Sleszynski's main work was on continued fractions, least squares and axiomatic proof theory based on mathematical logic. In a paper of 1892, based on his doctoral dissertation, he examined Cauchy's version of the Central Limit Theorem using characteristic function methods, and made several significant improvements and corrections. Because of the work, he is recognised as giving the first rigorous proof of a restricted form of the Central Limit Theorem.

In 1898 Alfred Pringsheim proved that the condition

*b*

_{n}| ≥ |

*a*

_{n}| + 1,

*a*

_{n}≠ 0,

*n*≥ 1,

*K*(

*a*

_{n}/

*b*

_{n}), where

*a*

_{n}and

*b*

_{n}are complex numbers; a result now known as the Pringsheim criterion. W J Thron states in [6] that this result was established ten years earlier by Sleszynski. Thron demonstrates that Pringsheim was aware of Sleszynski's work, though Pringsheim himself claims that he only became aware of Sleszynski after his article was completed. Six papers by Sleszynski on continued fractions are discussed in [6] where a complete bibliography of Sleszynski's mathematical papers is given. His work on continued fractions is also discussed in [4].

In [2] Bednarowski discusses Sleszynski's book *O Logice Tradycyjnej* Ⓣ published in Krakow in 1921:-

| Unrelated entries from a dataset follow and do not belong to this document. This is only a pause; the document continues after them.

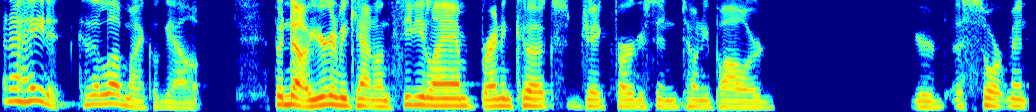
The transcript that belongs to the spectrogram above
And I hate it because I love Michael Gallup. But no, you're going to be counting on CeeDee Lamb, Brandin Cooks, Jake Ferguson, Tony Pollard, your assortment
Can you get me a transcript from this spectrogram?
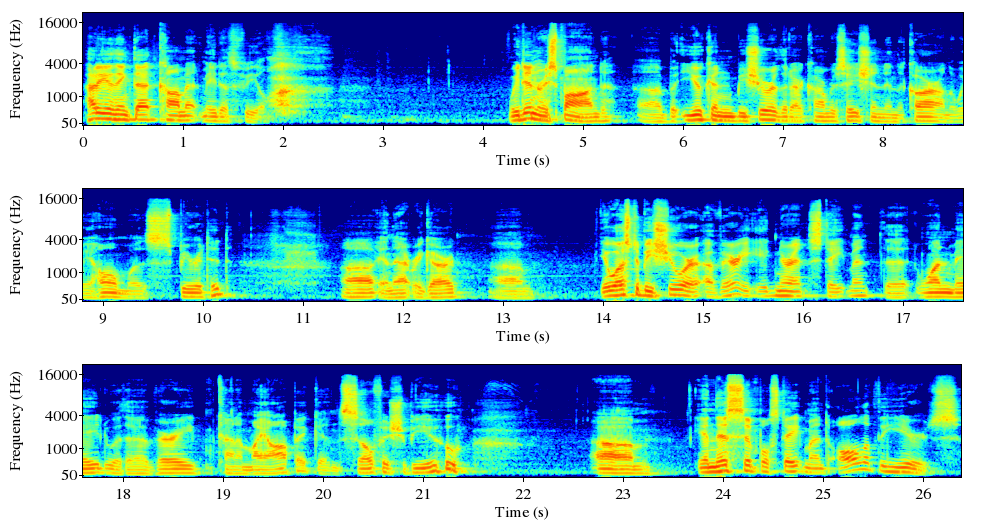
How do you think that comment made us feel? We didn't respond, uh, but you can be sure that our conversation in the car on the way home was spirited uh, in that regard. Um, it was, to be sure, a very ignorant statement that one made with a very kind of myopic and selfish view. Um, in this simple statement, all of the years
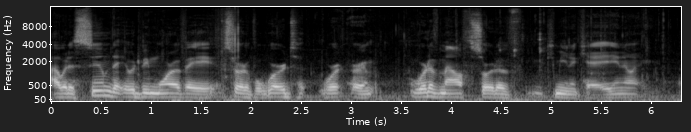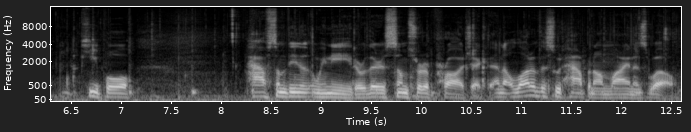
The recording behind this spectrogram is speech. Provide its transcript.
I would assume that it would be more of a sort of a word to, word or word of mouth sort of communique. You know, people have something that we need, or there's some sort of project, and a lot of this would happen online as well.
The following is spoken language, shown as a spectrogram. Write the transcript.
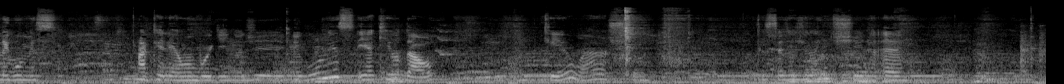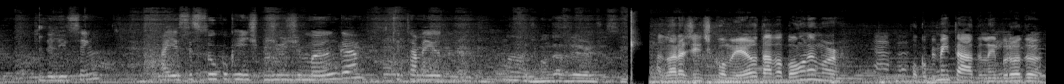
legumes. Aquele é um hamburguinho de legumes e aqui o dal. Que eu acho que seja de lentilha. É. Que delícia, hein? Aí esse suco que a gente pediu de manga, que tá meio. Ah, de manga verde, assim. Agora a gente comeu, tava bom, né, amor? Tava. Um pouco pimentado, lembrou do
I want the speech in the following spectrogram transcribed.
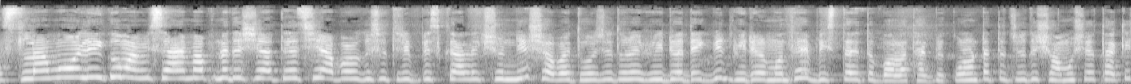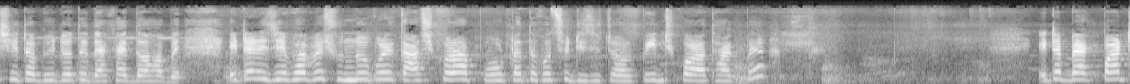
আসসালামু আলাইকুম, আমি সাইম আপনাদের সাথে আছি। আবার কিছু থ্রি পিস কালেকশন নিয়ে সবাই ধৈর্য ধরে ভিডিও দেখবেন। ভিডিওর মধ্যে বিস্তারিত বলা থাকবে। কোনোটাতে যদি সমস্যা থাকে, সেটা ভিডিওতে দেখাই দেওয়া হবে। এটার যেভাবে সুন্দর করে কাজ করা, পুরোটাতে হচ্ছে ডিজিটাল প্রিন্ট করা থাকবে। এটা ব্যাক পার্ট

Sleszynski then represents the five different situations by using Venn diagrams. InSleszynski assumes that the part of traditional logic created by Aristotle is a theory of relations which may hold between two classes. He then askes the following question. Having two non-empty classes A and B, what are the possible relations between them so far as having elements in common is concerned? His answer is that between A and B there holds one and only one of five relations which he symbolises by a, b, g, d, e.

*a*the two classes

*A*and

*B*coincide, in

*b*the class

*A*is properly contained in

*B*, in

*g*the class

*B*is properly contained in

*A*, in

*d*the classes

*A*-

*B*,

*B*-

*A*, and

*A*intersect

*B*are all non-empty, and in the final case

*e*,

*A*and

*B*are disjoint. Sleszynski then argues as follows. First he says that either

*A*and

*B*have common elements or they do not. If they do not then we have the situation

*e*. Next Sleszynski looks at the situation where common elements exist. Either one of

*A*or

*B*contains an element not in the other, or they do not. If they do not, then we have the situation

*a*. There remains the case where either one of

*A*or

*B*contains an element not in the other. If

*A*fails to contain an element not in

*B*we have

*b*. Otherwise

*A*contains an element not in

*B*. If also

*A*contains an element not in

*B*then

*d*otherwise

*g*. Sleszynski also goes on to consider what happens when empty classes are allowed and shows that three further relations occur.

We should mention another interesting work by Sleszynski, namely *On the significance of logic for mathematics* (Polish) published in 1923. However, despite the interesting publications we have mentioned, Sleszynski did not publish much of his work. This was rectified by a major two-volume publication in the years following his retirement. One of Sleszynski's most famous students at the Jagellonian University of Krakow was Stanisław Zaremba. In 1925 Zaremba, acting as editor, published the first of two volumes of *The theory of proof* based on Sleszynski's lectures at Krakow. A second volume appeared in 1929. McCall writes in [1]:-

We end this brief biography by giving the following quote by Sleszynski:-Much indeed can be learned from the rich collection of[Sleszynski's]papers on various subjects in the realm of formal logic, and of mathematical logic and its history ... Introduction to mathematical logic, complete proof, mathematical proof, exposition of the theory of propositions, the Boolean calculus, Grassmann's logic, Schröder's algebra, Poretsky's seven laws, Peano's doctrine, Burali-Forti's doctrine - these are some of the themes pursued in this work, from which I personally have learned a great deal and thanks to which I have got a clear idea of many an unclear thing.

The point of civilization is the exchange of ideas. And where is this exchange, if everybody writes and nobody reads?

**Article by:** *J J O'Connor* and *E F Robertson*

**Click on this link to see a list of the Glossary entries for this page**